150

Julius Tolentino Quartet at Cecil's Jazz Club

David A. Orthmann By

Sign in to view read count
Julius Tolentino Quartet
Cecil's Jazz Club
West Orange, NJ
June 22, 2007

A number of teenagers formed a semicircle around the bandstand during alto saxophonist Julius Tolentino's opening set at Cecil's Jazz Club, one anxiously fingering his horn in anticipation of sitting in. Only a decade or so older than the youngsters who hung on his every note, Tolentino is an accomplished soloist whose stylistic inclinations are converging in fascinating ways. The Jackie McLean influence that was the most prominent part of his style a couple of years ago has receded. In its place Tolentino is rapidly finding an identity as a fluid, athletic, bop-oriented player who also evokes Johnny Hodges's silky cries and John Coltrane's sheets of sound.
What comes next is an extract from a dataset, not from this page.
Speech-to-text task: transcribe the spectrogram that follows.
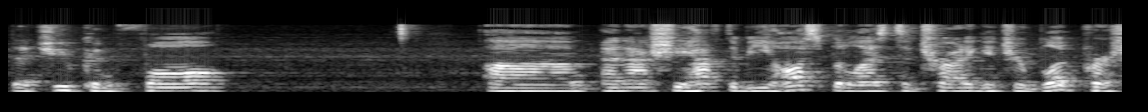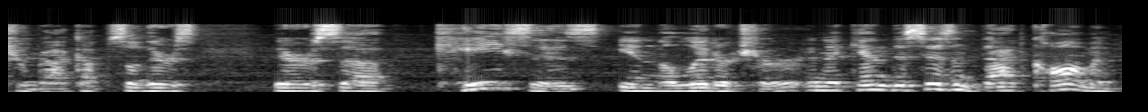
that you can fall um, and actually have to be hospitalized to try to get your blood pressure back up. So there's there's uh, cases in the literature, and again, this isn't that common,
Throughout a medium-to-up-tempo rendition of Charlie Chaplin's "Smile, Tolentino enjoyed the steady, workman-like pulse established by bassist Mike Karn and drummer Pete Zimmer. Taking chorus after chorus, there was a slight keening edge to his sound as he maneuvered from the horn's lower range to higher regions. He eased into a bossa nova treatment of Jobim's "Triste, and struck a balance between lyrical melodies and more complicated passages. Tolentino literally made the house go silent during Duke Ellington's vehicle for Hodges, "Jeep's Blues. Creating precise blues building blocks out of intimate whispers, bent notes, and familiar passages, he waxed soft and sexy then loud and proud.
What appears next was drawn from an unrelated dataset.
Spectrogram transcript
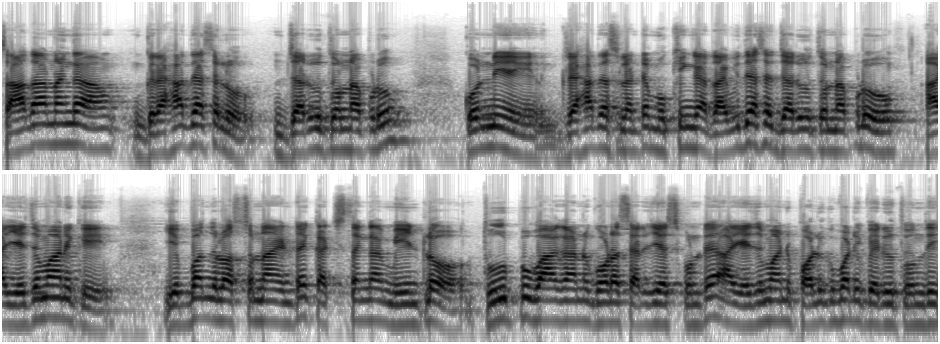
సాధారణంగా గ్రహ దశలు జరుగుతున్నప్పుడు కొన్ని గ్రహ దశలు అంటే ముఖ్యంగా రవి దశ జరుగుతున్నప్పుడు ఆ యజమానికి ఇబ్బందులు వస్తున్నాయంటే ఖచ్చితంగా మీ ఇంట్లో తూర్పు భాగాన్ని కూడా సరి చేసుకుంటే ఆ యజమాని పలుకుబడి పెరుగుతుంది.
A recent transplant from the West Coast, the twenty-three year-old Gerald Clayton was a stellar accompanist and soloist. While Zimmer's eloquent ride cymbal powered Dizzy Gillespie's up-tempo "Bebop, the pianist displayed poise and a sense of structure. Lines were broken off before they became too convoluted, a repeated phrase kept things grounded, and McCoy Tyner-like harmonies were skillfully stirred into the mix. On the standard "You've Changed he favored short statements that fit into a larger scheme. Starting out with Tolentino's last few notes, throughout Jule Styne's "Make Someone Happy Clayton played simple and recognizable patterns before moving on to more complex matters. He swung hard yet never strained for effect.


Tags

comments powered by Disqus

More Articles

Read The Songs of Scott Walker (1967-70) at Royal Albert Hall Live Reviews The Songs of Scott Walker (1967-70) at Royal Albert Hall
by John Eyles
Published: August 19, 2017
Read Bryan Ferry at the Paramount Theater Live Reviews Bryan Ferry at the Paramount Theater
by Geoff Anderson
Published: August 19, 2017
Read Newport Jazz Festival 2017 Live Reviews Newport Jazz Festival 2017
by Timothy J. O'Keefe
Published: August 18, 2017
Read FORQ at The World Cafe Live Live Reviews FORQ at The World Cafe Live
by Mike Jacobs
Published: August 18, 2017
Read Mat Maneri and Tanya Kalmanovitch at Korzo Live Reviews Mat Maneri and Tanya Kalmanovitch at Korzo
by Tyran Grillo
Published: August 18, 2017
Read Kongsberg Jazz Festival 2017 Live Reviews Kongsberg Jazz Festival 2017
by Henning Bolte
Published: August 17, 2017
Read "Mat Maneri and Tanya Kalmanovitch at Korzo" Live Reviews Mat Maneri and Tanya Kalmanovitch at Korzo
by Tyran Grillo
Published: August 18, 2017
Read "The Wood Brothers at Higher Ground" Live Reviews The Wood Brothers at Higher Ground
by Doug Collette
Published: February 10, 2017
Read "The Stanley Clarke Band At Kuumbwa Jazz Center" Live Reviews The Stanley Clarke Band At Kuumbwa Jazz Center
by Walter Atkins
Published: July 3, 2017
Read "Wadada Leo Smith At Firehouse 12" Live Reviews Wadada Leo Smith At Firehouse 12
by Franz A. Matzner
Published: May 11, 2017
Read "Newport Jazz Festival 2017" Live Reviews Newport Jazz Festival 2017
by Timothy J. O'Keefe
Published: August 18, 2017

Sponsor: JANA PROJECT | LEARN MORE  

Support our sponsor

Join the staff. Writers Wanted!

Develop a column, write album reviews, cover live shows, or conduct interviews.